*** Block opens ***
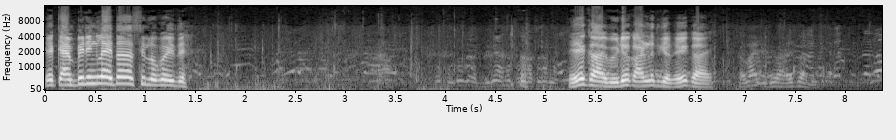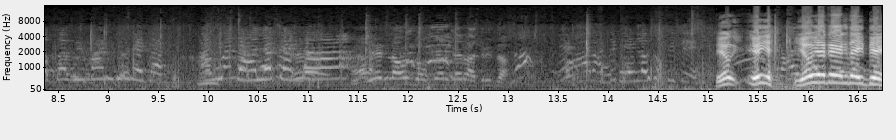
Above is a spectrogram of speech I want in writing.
हे कॅम्पेनिंगला येतात असतील लोक इथे. हे काय व्हिडिओ काढलेत गेलं हे काय? येऊ ये- ये- येऊया का एकदा इथे?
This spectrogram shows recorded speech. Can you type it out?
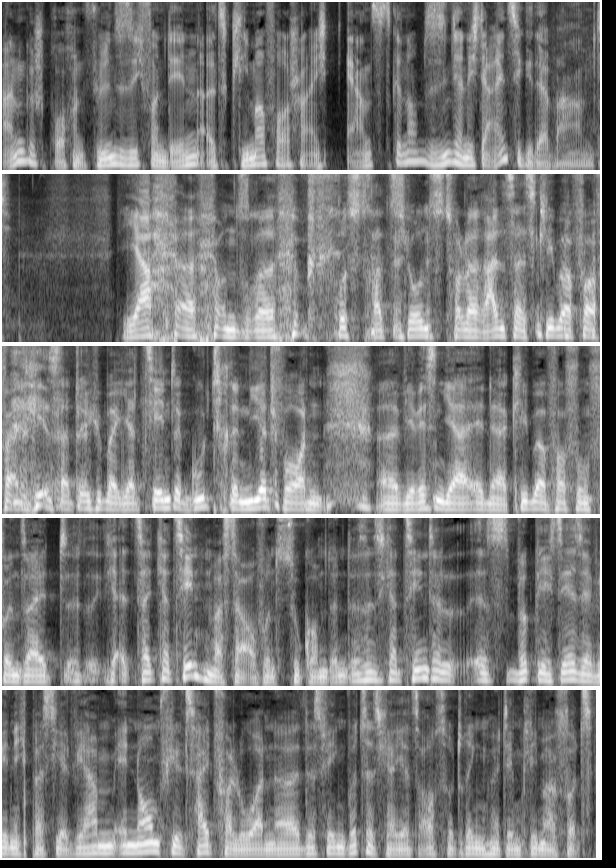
angesprochen. Fühlen Sie sich von denen als Klimaforscher eigentlich ernst genommen? Sie sind ja nicht der Einzige, der warnt. Ja, äh, unsere Frustrationstoleranz als die ist natürlich über Jahrzehnte gut trainiert worden. Äh, wir wissen ja in der Klimaforschung schon seit, äh, seit Jahrzehnten, was da auf uns zukommt. Und das ist Jahrzehnte ist wirklich sehr, sehr wenig passiert. Wir haben enorm viel Zeit verloren. Äh, deswegen wird es ja jetzt auch so dringend mit dem Klimaschutz.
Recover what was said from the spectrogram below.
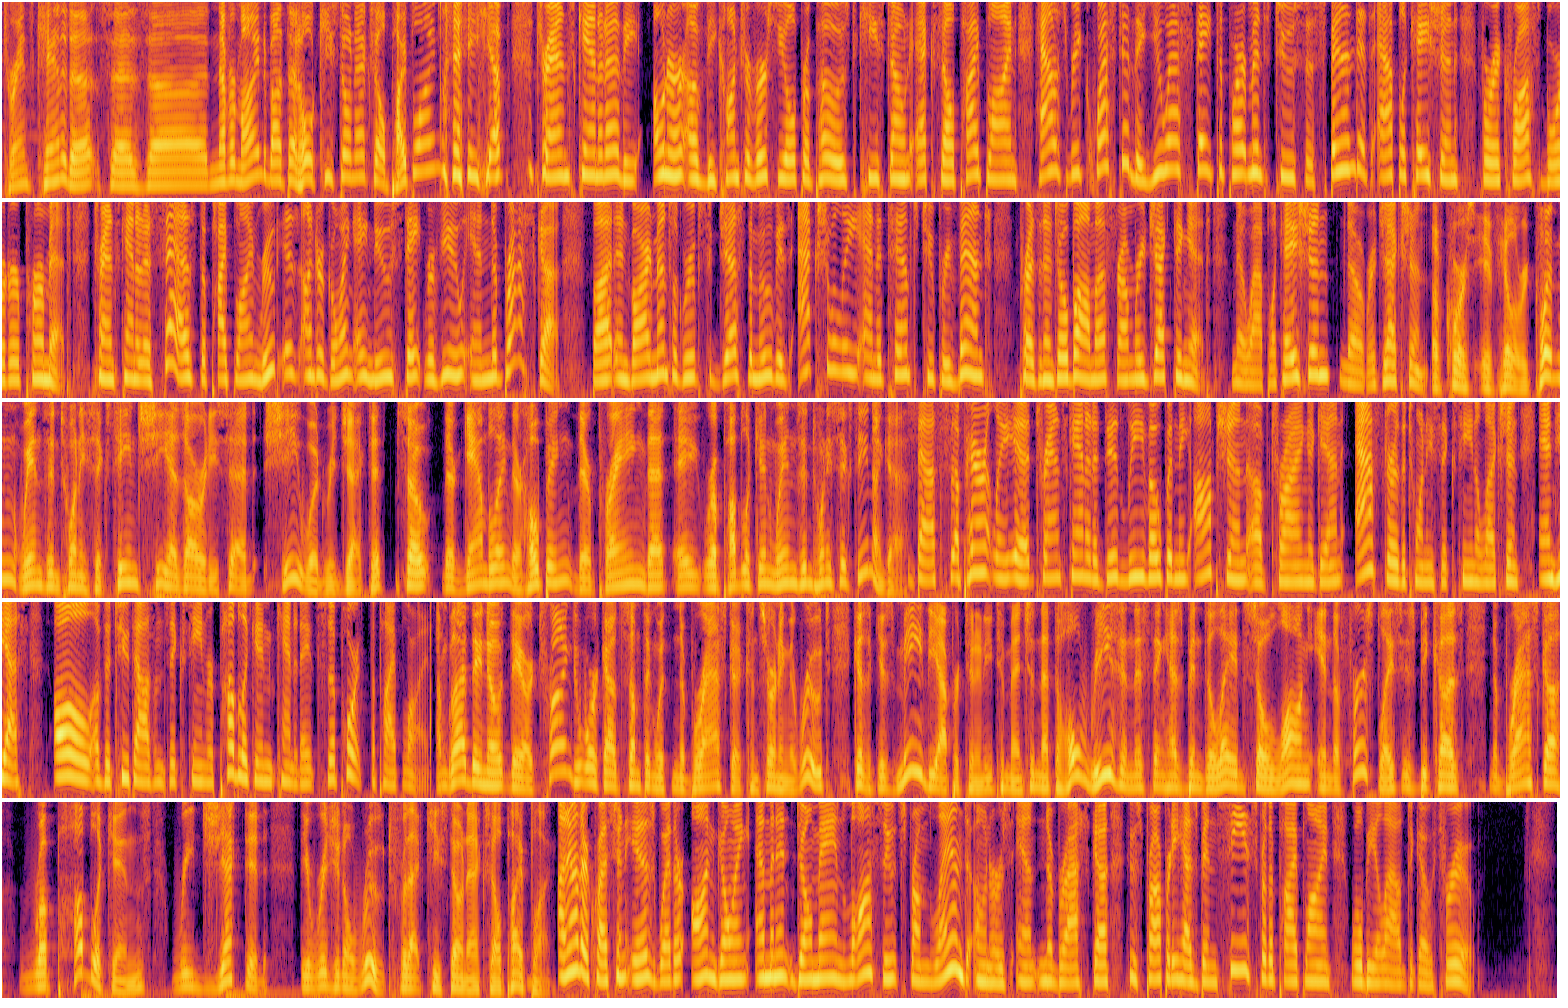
TransCanada says, uh, never mind about that whole Keystone XL pipeline. yep. TransCanada, the owner of the controversial proposed Keystone XL pipeline, has requested the U.S. State Department to suspend its application for a cross border permit. TransCanada says the pipeline route is undergoing a new state review in Nebraska. But environmental groups suggest the move is actually an attempt to prevent President Obama from rejecting it. No application, no rejection. Of course, if Hillary Clinton wins in 2016, she has already said she would reject it. So they're gambling, they're hoping, they're praying that a Republican wins in 2016, I guess. That's apparently it. TransCanada did leave open the option of trying again after the 2016 election. And yes, all of the 2016 Republican candidates support the pipeline. I'm glad they note they are trying to work out something with Nebraska concerning the route because it gives me the opportunity to mention that the whole reason this thing has been delayed so long in the first place is because Nebraska Republicans rejected the original route for that Keystone XL pipeline. Another question is whether ongoing eminent domain lawsuits from landowners in Nebraska whose property has been seized for the pipeline will be allowed to go through.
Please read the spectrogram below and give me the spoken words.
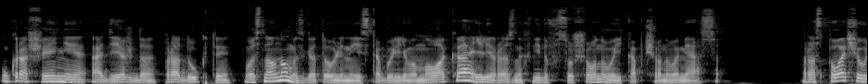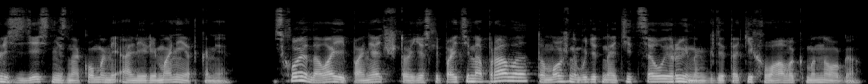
Украшения, одежда, продукты, в основном изготовленные из кобыльего молока или разных видов сушеного и копченого мяса. Расплачивались здесь незнакомыми Алире монетками. Схоя дала ей понять, что если пойти направо, то можно будет найти целый рынок, где таких лавок много.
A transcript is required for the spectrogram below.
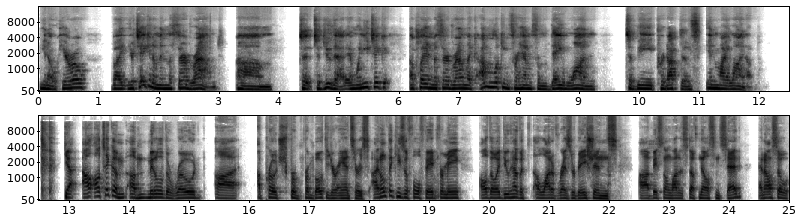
you know, hero, but you're taking him in the third round um, to to do that. And when you take a player in the third round, like I'm looking for him from day one to be productive in my lineup. Yeah, I'll, I'll take a, a middle of the road uh, approach from from both of your answers. I don't think he's a full fade for me, although I do have a, a lot of reservations uh, based on a lot of the stuff Nelson said, and also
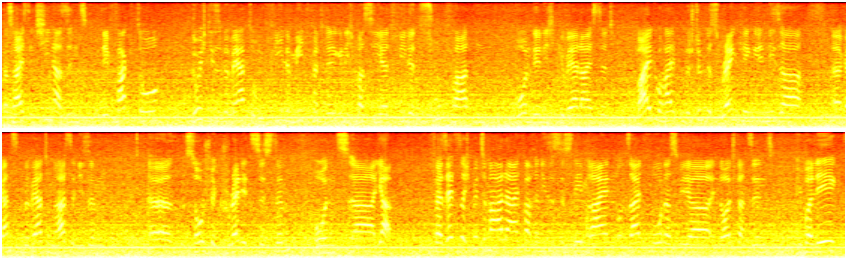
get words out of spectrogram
Das heißt, in China sind de facto durch diese Bewertung viele Mietverträge nicht passiert, viele Zugfahrten wurden dir nicht gewährleistet, weil du halt ein bestimmtes Ranking in dieser äh, ganzen Bewertung hast, in diesem äh, Social Credit System. Und äh, ja, versetzt euch bitte mal alle einfach in dieses System rein und seid froh, dass wir in Deutschland sind. Überlegt,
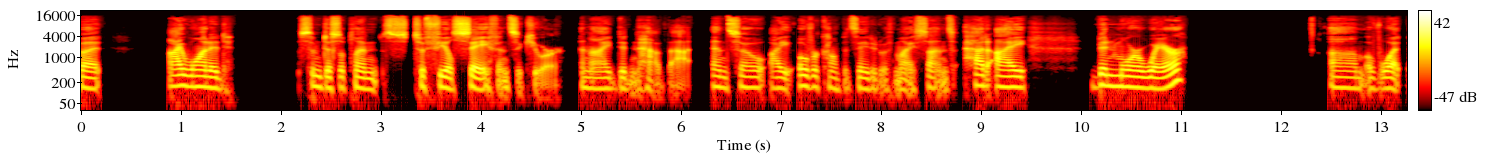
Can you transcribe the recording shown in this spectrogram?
but I wanted some discipline to feel safe and secure. And I didn't have that. And so I overcompensated with my sons. Had I been more aware um, of what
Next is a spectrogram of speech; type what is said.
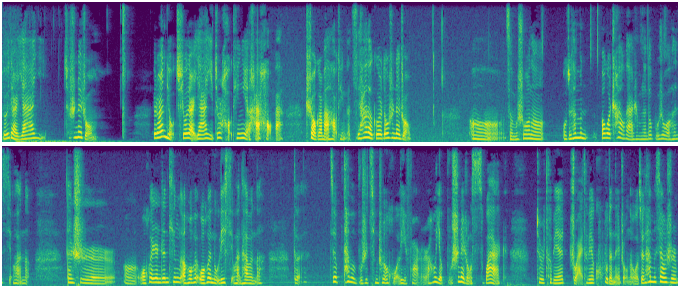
有一点压抑，就是那种有点扭曲，有点压抑，就是好听也还好吧。这首歌蛮好听的，其他的歌都是那种，嗯，怎么说呢？我觉得他们包括唱法什么的都不是我很喜欢的，但是，嗯，我会认真听的，我会我会努力喜欢他们的。对，就他们不是青春活力范儿的，然后也不是那种 swag，就是特别拽、特别酷的那种的。我觉得他们像是，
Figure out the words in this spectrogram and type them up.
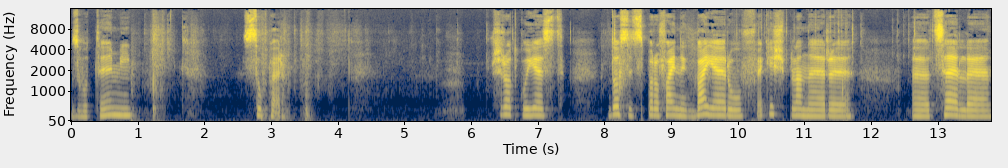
złotymi. Super. W środku jest dosyć sporo fajnych bajerów, jakieś planery, e, cele.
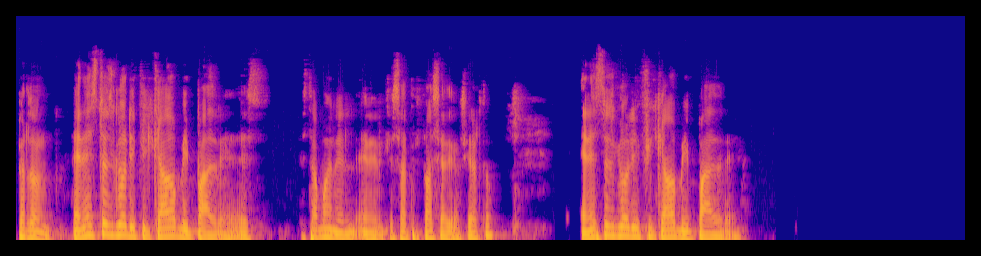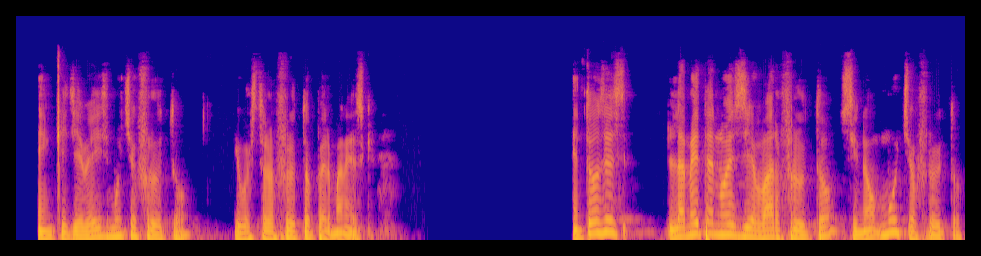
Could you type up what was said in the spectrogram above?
Perdón, en esto es glorificado mi Padre. estamos en el, en el que satisface a Dios, ¿cierto? En esto es glorificado mi Padre. En que llevéis mucho fruto y vuestro fruto permanezca. Entonces, la meta no es llevar fruto, sino mucho fruto.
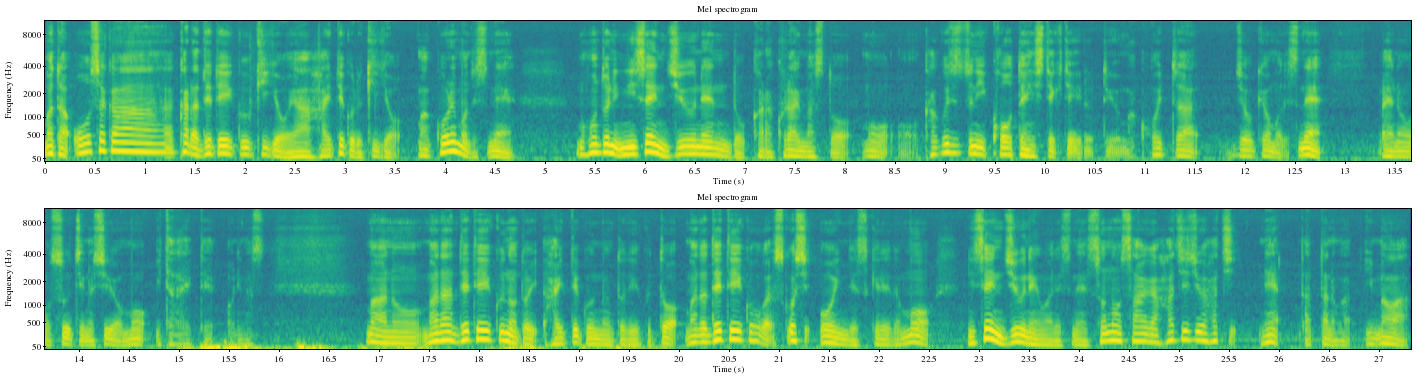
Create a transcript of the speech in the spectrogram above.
また大阪から出ていく企業や入ってくる企業、まあ、これもですねもう本当に2010年度から比べますともう確実に好転してきているという、まあ、こういった状況もですねあの数値の資料もいただいております。まあ、あのまだ出ていくのと入ってくるのとでいくとまだ出ていく方が少し多いんですけれども2010年はですねその差が88、ね、だったのが今は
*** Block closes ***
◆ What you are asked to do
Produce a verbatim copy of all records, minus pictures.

◆ Expected answer
Above is a spectrogram of speech I want in writing.
हे कॅम्पेनिंगला येतात असतील लोक इथे. हे काय व्हिडिओ काढलेत गेलं हे काय? येऊ ये- ये- येऊया का एकदा इथे?
This spectrogram shows recorded speech. Can you type it out?
angesprochen. Fühlen Sie sich von denen als Klimaforscher eigentlich ernst genommen? Sie sind ja nicht der Einzige, der warnt. Ja, äh, unsere Frustrationstoleranz als die ist natürlich über Jahrzehnte gut trainiert worden. Äh, wir wissen ja in der Klimaforschung schon seit, äh, seit Jahrzehnten, was da auf uns zukommt. Und das ist Jahrzehnte ist wirklich sehr, sehr wenig passiert. Wir haben enorm viel Zeit verloren. Äh, deswegen wird es ja jetzt auch so dringend mit dem Klimaschutz.
Recover what was said from the spectrogram below.
TransCanada says, uh, never mind about that whole Keystone XL pipeline. yep. TransCanada, the owner of the controversial proposed Keystone XL pipeline, has requested the U.S. State Department to suspend its application for a cross border permit. TransCanada says the pipeline route is undergoing a new state review in Nebraska. But environmental groups suggest the move is actually an attempt to prevent President Obama from rejecting it. No application, no rejection. Of course, if Hillary Clinton wins in 2016, she has already said she would reject it. So they're gambling, they're hoping, they're praying that a Republican wins in 2016, I guess. That's apparently it. TransCanada did leave open the option of trying again after the 2016 election. And yes, all of the 2016 Republican candidates support the pipeline. I'm glad they note they are trying to work out something with Nebraska concerning the route because it gives me the opportunity to mention that the whole reason this thing has been delayed so long in the first place is because Nebraska Republicans rejected the original route for that Keystone XL pipeline. Another question is whether ongoing eminent domain lawsuits from landowners in Nebraska whose property has been seized for the pipeline will be allowed to go through.
Please read the spectrogram below and give me the spoken words.
Украшения, одежда, продукты, в основном изготовленные из кобыльего молока или разных видов сушеного и копченого мяса. Расплачивались здесь незнакомыми Алире монетками. Схоя дала ей понять, что если пойти направо, то можно будет найти целый рынок, где таких лавок много.
A transcript is required for the spectrogram below.
you know, hero, but you're taking him in the third round um, to to do that. And when you take a player in the third round, like I'm looking for him from day one to be productive in my lineup. Yeah, I'll, I'll take a, a middle of the road uh, approach from from both of your answers. I don't think he's a full fade for me, although I do have a, a lot of reservations uh, based on a lot of the stuff Nelson said, and also
get words out of spectrogram
Das heißt, in China sind de facto durch diese Bewertung viele Mietverträge nicht passiert, viele Zugfahrten wurden dir nicht gewährleistet, weil du halt ein bestimmtes Ranking in dieser äh, ganzen Bewertung hast, in diesem äh, Social Credit System. Und äh, ja, versetzt euch bitte mal alle einfach in dieses System rein und seid froh, dass wir in Deutschland sind. Überlegt,
Can you transcribe the recording shown in this spectrogram?
but I wanted some discipline to feel safe and secure. And I didn't have that. And so I overcompensated with my sons. Had I been more aware um, of what
Next is a spectrogram of speech; type what is said.
有一点压抑，就是那种有点扭曲，有点压抑，就是好听也还好吧。这首歌蛮好听的，其他的歌都是那种，嗯，怎么说呢？我觉得他们包括唱法什么的都不是我很喜欢的，但是，嗯，我会认真听的，我会我会努力喜欢他们的。对，就他们不是青春活力范儿的，然后也不是那种 swag，就是特别拽、特别酷的那种的。我觉得他们像是，
Figure out the words in this spectrogram and type them up.
złotymi. Super. W środku jest dosyć sporo fajnych bajerów, jakieś planery, e, cele.
Could you type up what was said in the spectrogram above?
Perdón, en esto es glorificado mi Padre. estamos en el, en el que satisface a Dios, ¿cierto? En esto es glorificado mi Padre. En que llevéis mucho fruto y vuestro fruto permanezca. Entonces, la meta no es llevar fruto, sino mucho fruto.
Create a transcript of the speech in the spectrogram above.
また大阪から出ていく企業や入ってくる企業、まあ、これもですねもう本当に2010年度から比べますともう確実に好転してきているという、まあ、こういった状況もですねあの数値の資料もいただいております。まあ、あのまだ出ていくのと入ってくるのとでいくとまだ出ていく方が少し多いんですけれども2010年はですねその差が88、ね、だったのが今は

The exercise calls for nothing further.